▶ **Activity**
The response must be the exact lines from the line holding "Using this spectrogram, write" through the end of the entries, with no pictures and nothing else.

▶ **Stored data**
****************

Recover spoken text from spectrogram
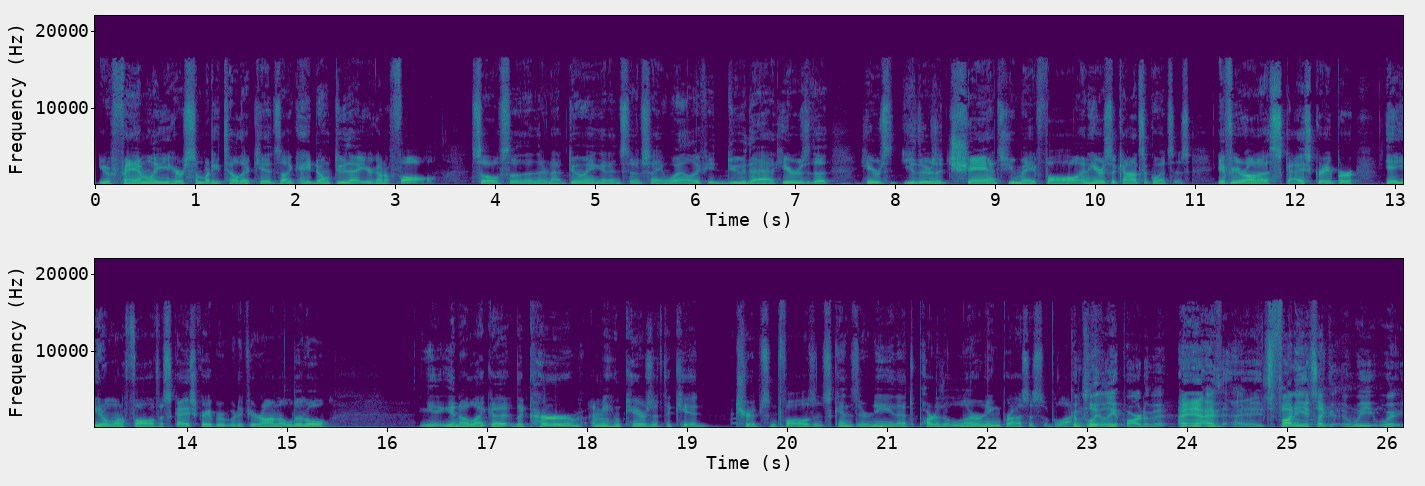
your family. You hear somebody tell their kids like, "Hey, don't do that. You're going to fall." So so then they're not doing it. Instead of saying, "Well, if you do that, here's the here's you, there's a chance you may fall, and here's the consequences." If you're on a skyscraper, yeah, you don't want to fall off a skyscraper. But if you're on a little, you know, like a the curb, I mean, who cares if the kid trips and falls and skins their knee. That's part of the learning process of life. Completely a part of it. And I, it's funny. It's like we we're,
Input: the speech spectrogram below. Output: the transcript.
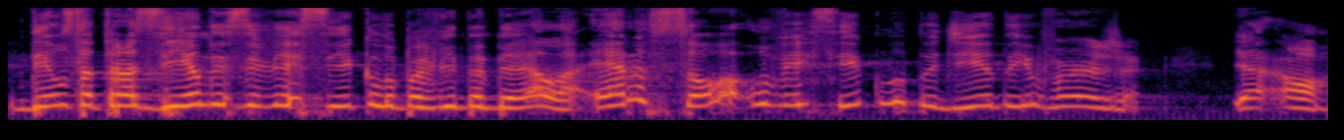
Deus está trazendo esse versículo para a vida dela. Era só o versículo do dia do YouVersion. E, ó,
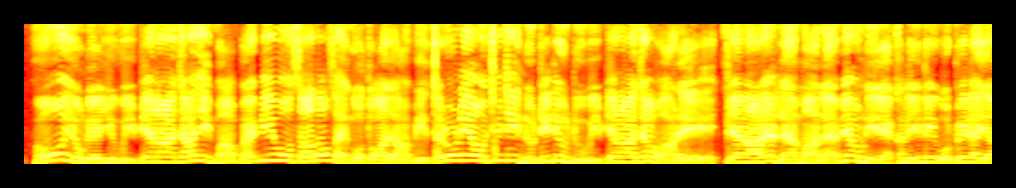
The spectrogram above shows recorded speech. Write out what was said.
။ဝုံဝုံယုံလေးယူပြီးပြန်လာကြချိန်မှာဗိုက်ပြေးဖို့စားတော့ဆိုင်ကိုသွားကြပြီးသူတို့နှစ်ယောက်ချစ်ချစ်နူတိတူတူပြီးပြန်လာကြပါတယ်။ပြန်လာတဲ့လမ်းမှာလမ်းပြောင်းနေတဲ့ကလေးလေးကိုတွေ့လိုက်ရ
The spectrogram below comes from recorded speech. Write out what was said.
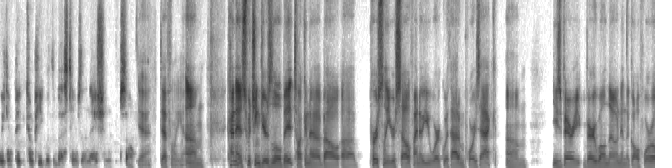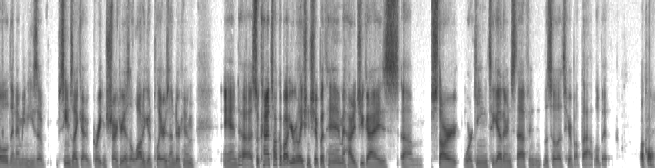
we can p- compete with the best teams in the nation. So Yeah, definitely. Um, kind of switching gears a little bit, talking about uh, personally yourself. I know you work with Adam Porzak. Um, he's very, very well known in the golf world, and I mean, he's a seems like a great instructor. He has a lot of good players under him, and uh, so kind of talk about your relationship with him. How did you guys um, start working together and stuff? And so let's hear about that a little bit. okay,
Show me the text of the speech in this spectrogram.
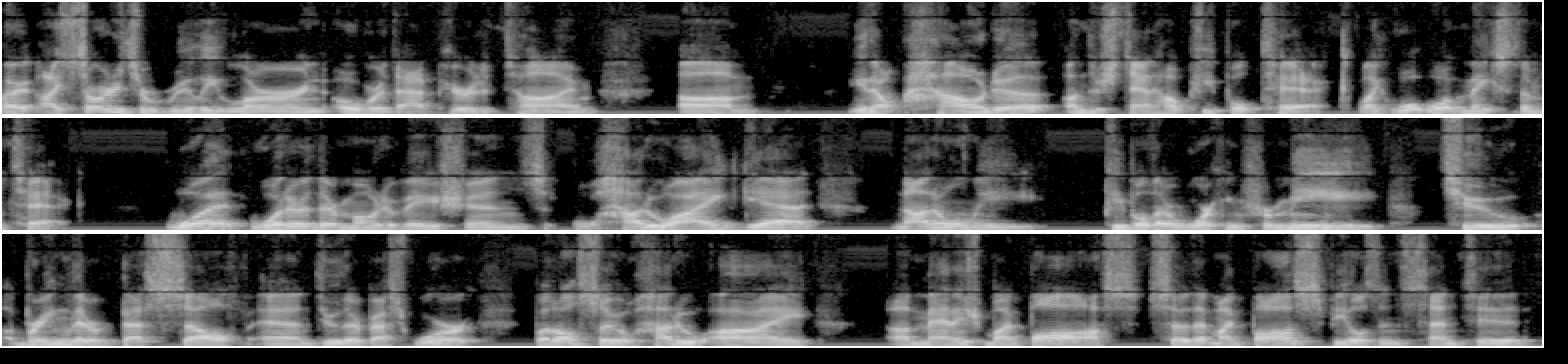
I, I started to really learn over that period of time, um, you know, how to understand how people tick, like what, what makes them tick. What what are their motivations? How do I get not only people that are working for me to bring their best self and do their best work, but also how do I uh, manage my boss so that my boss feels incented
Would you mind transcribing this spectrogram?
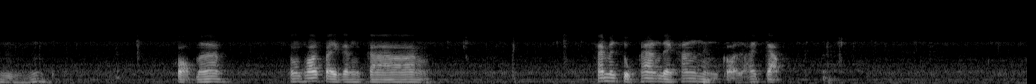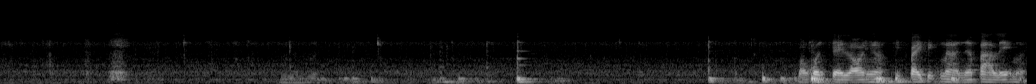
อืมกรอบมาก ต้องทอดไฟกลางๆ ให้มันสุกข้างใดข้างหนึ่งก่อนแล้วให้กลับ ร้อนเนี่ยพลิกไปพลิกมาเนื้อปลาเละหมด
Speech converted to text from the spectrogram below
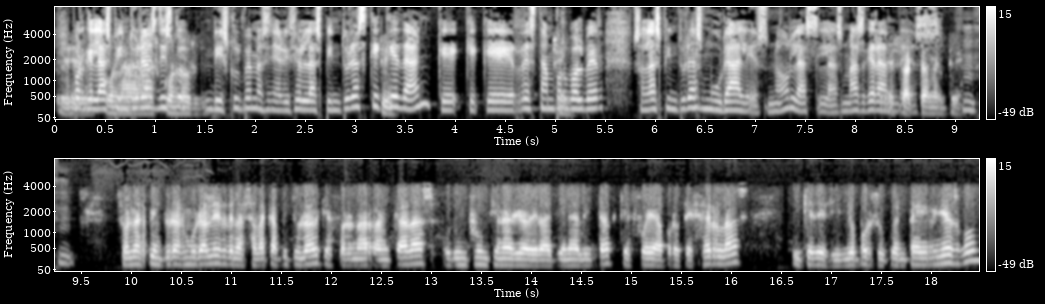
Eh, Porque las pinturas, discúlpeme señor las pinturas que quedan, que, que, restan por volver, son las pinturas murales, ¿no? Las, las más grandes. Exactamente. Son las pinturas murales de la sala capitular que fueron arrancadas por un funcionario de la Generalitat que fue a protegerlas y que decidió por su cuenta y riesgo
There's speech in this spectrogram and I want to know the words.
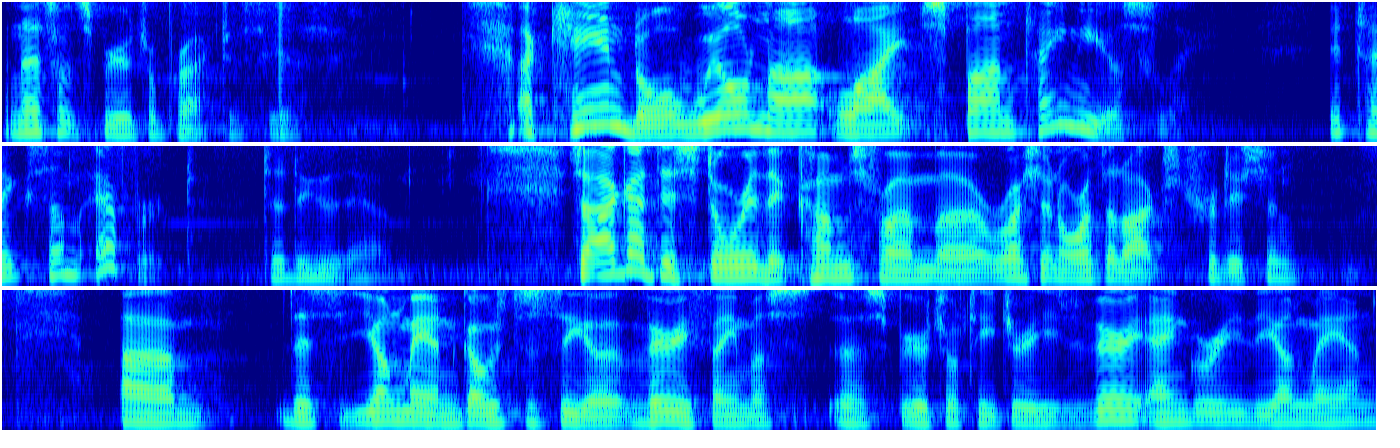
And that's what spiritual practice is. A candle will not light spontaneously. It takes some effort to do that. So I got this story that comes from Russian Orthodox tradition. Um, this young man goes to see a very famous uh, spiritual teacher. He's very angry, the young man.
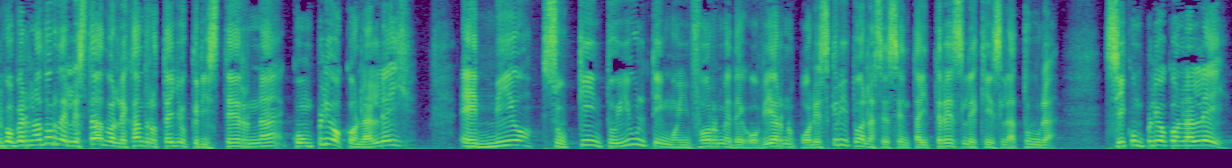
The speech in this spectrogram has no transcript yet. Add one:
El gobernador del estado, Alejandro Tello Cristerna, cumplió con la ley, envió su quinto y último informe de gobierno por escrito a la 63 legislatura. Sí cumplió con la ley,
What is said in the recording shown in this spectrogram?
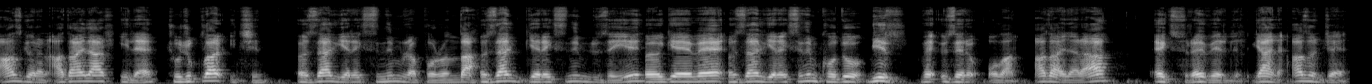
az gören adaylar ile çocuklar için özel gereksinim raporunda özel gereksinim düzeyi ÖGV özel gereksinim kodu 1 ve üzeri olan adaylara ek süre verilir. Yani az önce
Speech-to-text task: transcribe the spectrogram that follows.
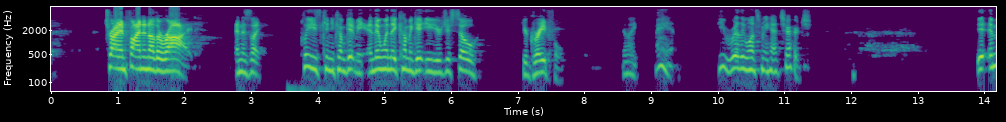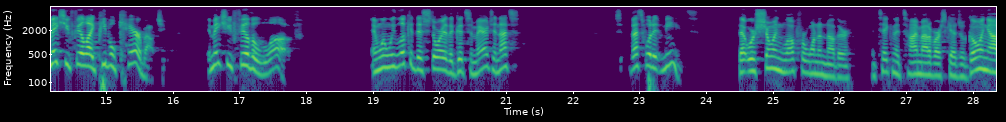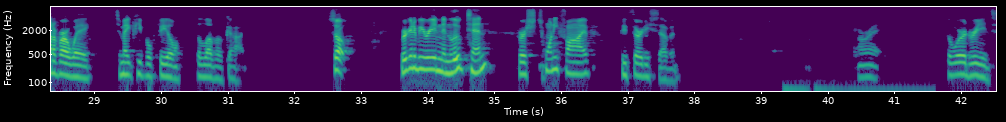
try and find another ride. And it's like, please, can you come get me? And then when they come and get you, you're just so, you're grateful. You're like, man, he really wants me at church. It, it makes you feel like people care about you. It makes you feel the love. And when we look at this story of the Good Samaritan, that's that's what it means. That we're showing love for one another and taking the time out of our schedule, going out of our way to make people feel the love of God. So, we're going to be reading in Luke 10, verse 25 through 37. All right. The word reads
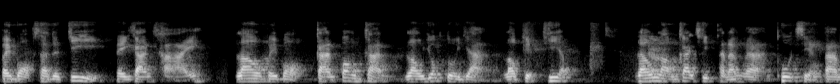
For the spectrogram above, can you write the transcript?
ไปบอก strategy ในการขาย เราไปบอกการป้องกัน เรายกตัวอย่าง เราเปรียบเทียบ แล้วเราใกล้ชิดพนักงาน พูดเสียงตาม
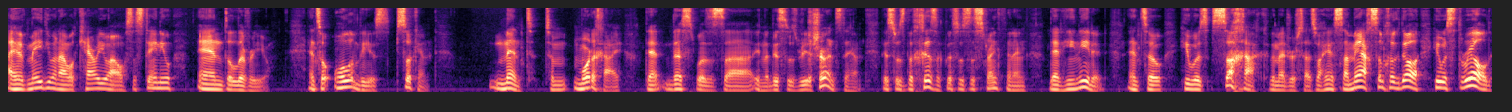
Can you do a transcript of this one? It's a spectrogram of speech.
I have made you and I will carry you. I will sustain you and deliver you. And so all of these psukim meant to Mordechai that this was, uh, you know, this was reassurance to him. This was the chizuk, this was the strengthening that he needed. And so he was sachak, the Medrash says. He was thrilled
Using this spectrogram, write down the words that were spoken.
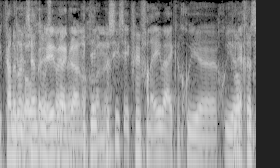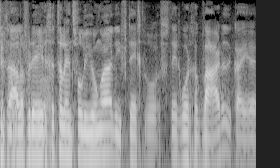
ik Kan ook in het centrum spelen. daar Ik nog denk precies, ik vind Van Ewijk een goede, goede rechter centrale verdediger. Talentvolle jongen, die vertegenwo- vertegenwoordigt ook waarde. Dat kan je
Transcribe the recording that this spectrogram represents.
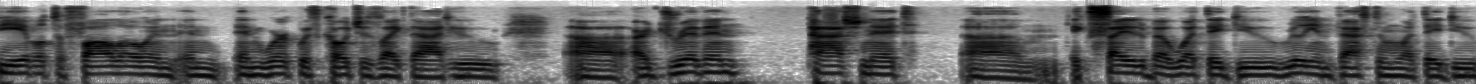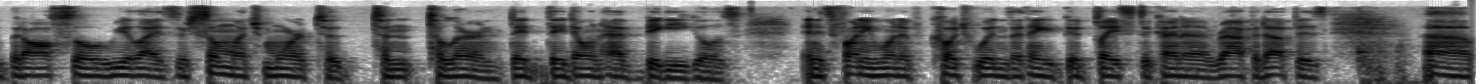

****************

▶ **Response to this task**
Using this spectrogram, write down the words that were spoken.
ik Kan ook in het centrum spelen. daar Ik nog denk precies, ik vind Van Ewijk een goede, goede rechter centrale verdediger. Talentvolle jongen, die vertegenwo- vertegenwoordigt ook waarde. Dat kan je
Transcribe the recording that this spectrogram represents.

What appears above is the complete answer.